Oklahoma State starting receiver Jalen McCleskey decided to transfer Monday. Coach Mike Gundy figured reporters would ask players about it after practice Tuesday, and so he used his media relations director to communicate a threat before interviews began: If anyone brought up McCleskey with players, Gundy would ban player interviews for the rest of the season.
This is a textbook case of making a bad situation worse. Now everyone isn’t just talking about McCleskey’s shocking departure, but Gundy’s heavy-handed reaction to it.
But it is also a blatant violation of two basic principles of big-time coaching.
1. Trust your players, and
2. Never go out of your way to threaten the media, especially when you’re in the spot Gundy found himself before the threat.
The Cowboys tripped all over themselves Saturday in a 41-17 loss to Texas Tech. It was a bad night for the players, and a worse one for the coaches. Gundy admitted as much.
Then McCleskey decided to transfer, and now you had reporters wondering if there were problems beneath the obvious from Saturday’s disastrous game. And Gundy’s response to this was to threaten those reporters’ access to players?
It was a childish maneuver at face value, something a coach who has just arrived from some Class 2A high school pulls because he doesn’t understand the responsibilities that come with Power 5 football, not to mention a $5 million contract.
But besides that, it couldn’t have been more poorly timed. It was an insecure gesture that feeds right into the notion that yes, there are problems beneath the obvious.
Now Gundy has given reporters context for that possibility, while creating a senseless rift in the process.
The most astute coaches realize their relationship with beat reporters, the ones at every news conference and interview setting, the ones at every game and on every trip, must be symbiotic.

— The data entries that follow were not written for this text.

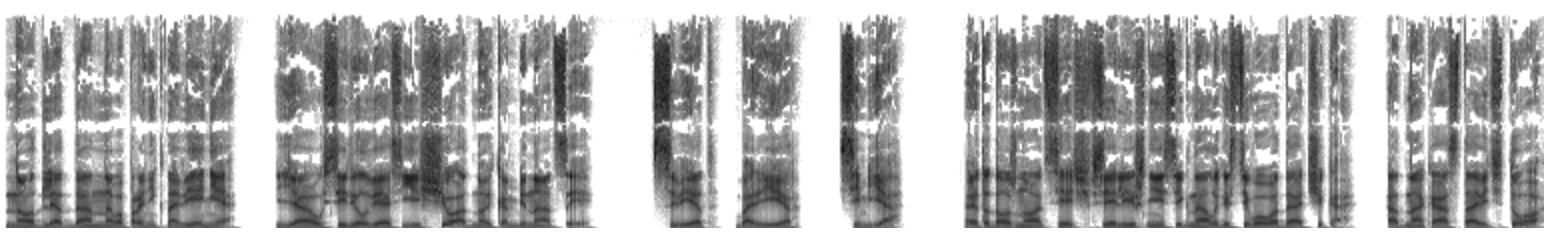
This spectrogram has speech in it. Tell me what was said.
Но для данного проникновения я усилил вязь еще одной комбинацией — свет, барьер, семья. Это должно отсечь все лишние сигналы гостевого датчика, однако оставить то,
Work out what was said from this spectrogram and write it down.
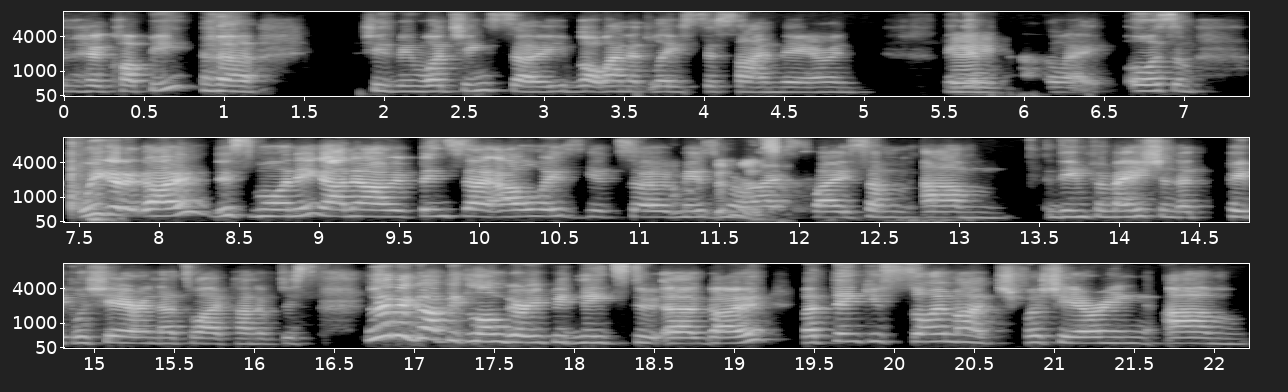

They realize these reporters have a job to do, and that all it takes is basic cooperation to help them proceed.
They realize that if they do just that much, if they allow these reporters access to select players and assistant coaches without constraint, the reporters’ coverage will be fair to the coach and his program.
Occasionally, things like 41-17 happen. Occasionally, a player of McCleskey’s caliber leaves. But the most astute coaches realize this, too, is part of the job. And they’ll rely on the relationship they have built with reporters to trust those reporters will go about it professionally.
Being so unprofessional as to threaten access is to depreciate the relationship. It has the potential to leave a mark, which doesn’t do the coach or the reporters any good at all.
What Gundy should have done is trust his players.
He should have addressed McCleskey with them in the locker room before practice Tuesday (Monday was the players’ off day). If he felt the need to deliver a message, it should have been along the lines of: “You’re going to get asked about him. I request you talk about the players who are still with us. Give a ‘no comment’ and move on.” There. Easy. Over and out.
I promise Gundy has plenty of mature players who could have handled that suggestion. I’ve been around many of them. Several wouldn’t have even needed the prompt. They’ve been in front of microphones before. They know how this works.
Somehow their head coach does not. Or did not.
That’s to the detriment of a program that was already in a rough spot.